Posted by Jon Storms
I've been in recovery for quite a while now. I was sober for close to ten years before relapsing because of multiple reasons that lowered my security for a kidney stone to successfully convince me I needed opiates.
Posted by Toddra Hamilton
In today's world, it's easy to concentrate on the things that don't work or the many terrible things that take place day in and day out. Sickness, war, death, judgment, prejudice, it all can become overwhelming.
Posted by Addiction Recovery Care
Addiction Recovery Care announced today that it has joined the provider networks of Humana, Inc., and is now a participating provider of substance use disorder treatment to members of Humana’s commercial health insurance plans.
Clients through ARC whom have felt the stigmatization from future employers due to visible tattoos have been given a second chance.

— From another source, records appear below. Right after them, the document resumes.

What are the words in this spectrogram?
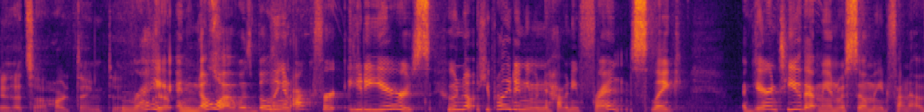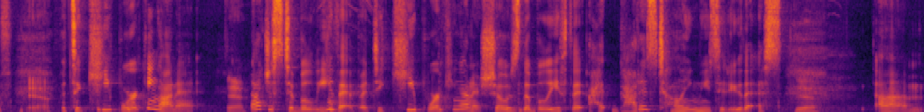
Yeah, that's a hard thing to. Right. And. Noah was building an ark for 80 years. Who know? He probably didn't even have any friends. Like, I guarantee you that man was so made fun of. Yeah. But to keep working on it, Yeah. not just to believe it, but to keep working on it shows the belief that I, God is telling me to do this. Yeah. Um,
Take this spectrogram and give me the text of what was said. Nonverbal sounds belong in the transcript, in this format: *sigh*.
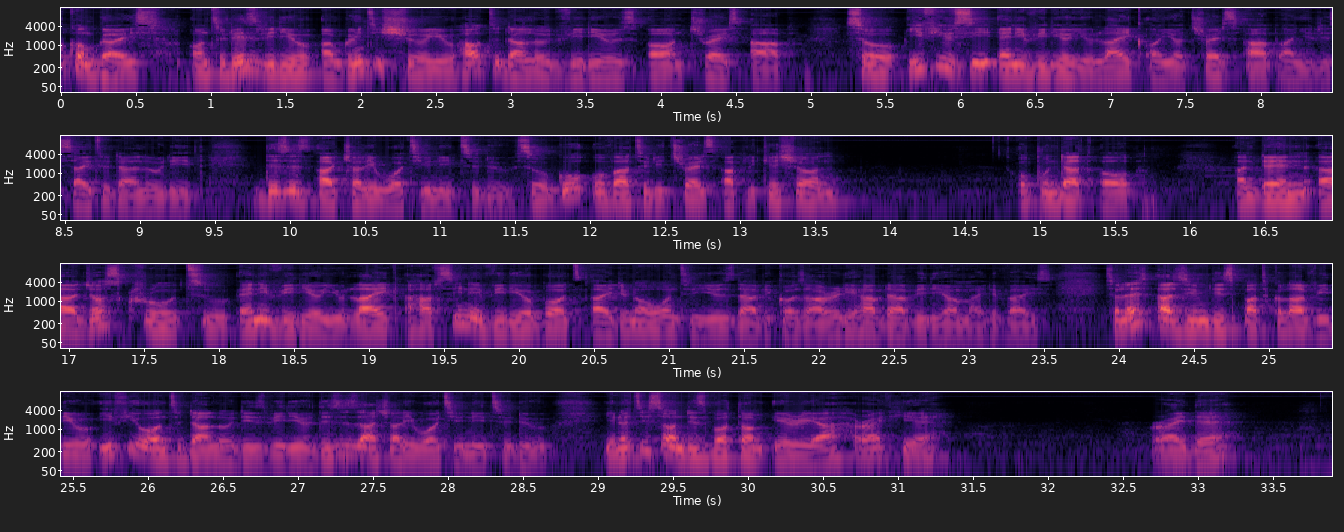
Welcome guys, on today's video I'm going to show you how to download videos on Threads app. So if you see any video you like on your Threads app and you decide to download it, this is actually what you need to do. So go over to the Threads application, open that up and then uh, just scroll to any video you like. I have seen a video, but I do not want to use that because I already have that video on my device. So let's assume this particular video. If you want to download this video, this is actually what you need to do. You notice on this bottom area right here, right there,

Clients receiving case management services through Belle Grove Springs have already attended two sessions with Jo Martin of Tattoo Removal Ink (TRI) in Florence, Ky.
Addiction Recovery Care CEO, Tim Robinson testified at a special congressional field hearing regarding recovery. His testimony is a good overview of the company's vision as shared with Congress.
Posted by Adam Kennard
I started smoking pot and drinking with some friends. I went from an A/B student to doing just enough to get by. Drug use became my new identity. My new life. It did “it” for me. I had always felt just slightly different, as if I never fit in with anyone fully. When I used, that feeling was gone.
Posted by James Hutchison
My first alcohol and drug use started when I was 14 years old. Why did it start then: disconnection from family, wanted to connect with friends and others, curiosity and searching for something to make me feel valuable and complete.
Posted by Lee Dixon
I always felt hopeless, depressed, and like I didn’t matter in life. I thought that nobody cared about me. I was emotionally shut down. I had given up on life and didn’t really care if I lived or died.
Posted by Jason Damron
I am very grateful for all the people that stood by my side through all the ups and downs of my addiction.
Kentucky residents earning less than 150 percent of the federal poverty level annually, which is approximately $18,000, and are seeking residential treatment for an opioid use disorder qualify to have the cost of 30 days of residential treatment covered by KORE funds.